And maybe you’re sort of running into the “I don’t have anything to eat” sort of camp right now. And the recipes and the meal plans are really to inspire you to show how much you do have. And then there is the Prevention Course and everything else, too. But tons of free content, a weekly email newsletter that’s absolutely free that you can sign up for. And yeah, that’s all at kidneystonediet.com. So, yeah, thanks again for listening and sharing in our experiences sort of up top with the show and everything we’re going through. And we appreciate all of you out there and everything that you’re going through as well. And we want to support you in your journey and what you’re dealing with right now.

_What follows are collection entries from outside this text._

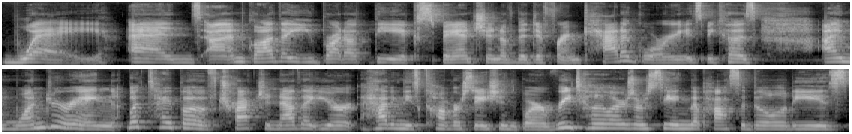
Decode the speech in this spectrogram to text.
way. And I'm glad that you brought out the expansion of the different categories because I'm wondering what type of traction now that you're having these conversations where retailers are seeing the possibilities,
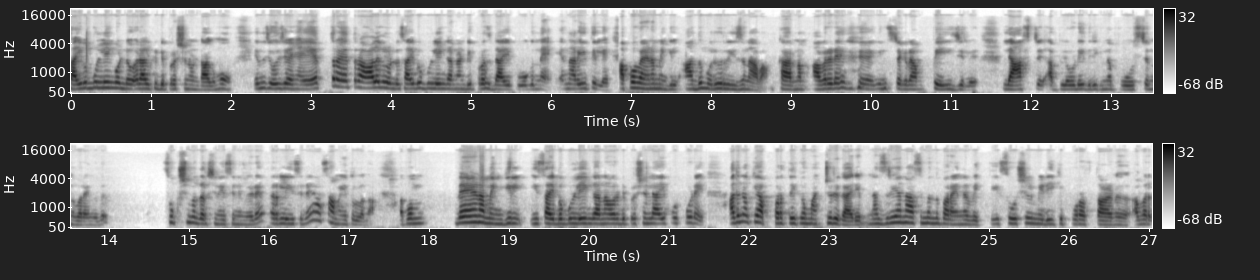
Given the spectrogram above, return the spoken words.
സൈബർ ബുള്ളിയും കൊണ്ട് ഒരാൾക്ക് ഡിപ്രഷൻ ഉണ്ടാകുമോ എന്ന് ചോദിച്ചു കഴിഞ്ഞാൽ എത്ര എത്ര ആളുകളുണ്ട് സൈബർ ബുള്ളിയും കാരണം ഡിപ്രസ്ഡ് ആയി പോകുന്നേ എന്നറിയത്തില്ലേ? അപ്പോൾ വേണമെങ്കിൽ അതും ഒരു റീസൺ ആവാം. കാരണം അവരുടെ ഇൻസ്റ്റഗ്രാം പേജിൽ ലാസ്റ്റ് അപ്ലോഡ് ചെയ്തിരിക്കുന്ന പോസ്റ്റ് എന്ന് പറയുന്നത് സൂക്ഷ്മദർശിനി സിനിമയുടെ റിലീസിന്റെ ആ സമയത്തുള്ളതാണ് അപ്പം വേണമെങ്കിൽ ഈ സൈബർ ബുള്ളിയും കാരണം അവർ ഡിപ്രഷനിലായി കൂടെ അതിനൊക്കെ അപ്പുറത്തേക്ക് മറ്റൊരു കാര്യം. നസ്രിയ നാസിം എന്ന് പറയുന്ന വ്യക്തി സോഷ്യൽ മീഡിയയ്ക്ക് പുറത്താണ്. അവർ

Jill Harris: We are very grateful for your support, and subscribe, please, if you care to. But I think overall, we’re really happy that you come back and visit us and that we get to share things with you and we love it when you share with us. So, please, in the comments if you have anything you want to share about your pets or anything at all we’d love to hear. I write everybody back, so we love having all of you here with us. Thanks for trusting us and thanks for being here.
Jeff Sarris: And we’ll see you next time!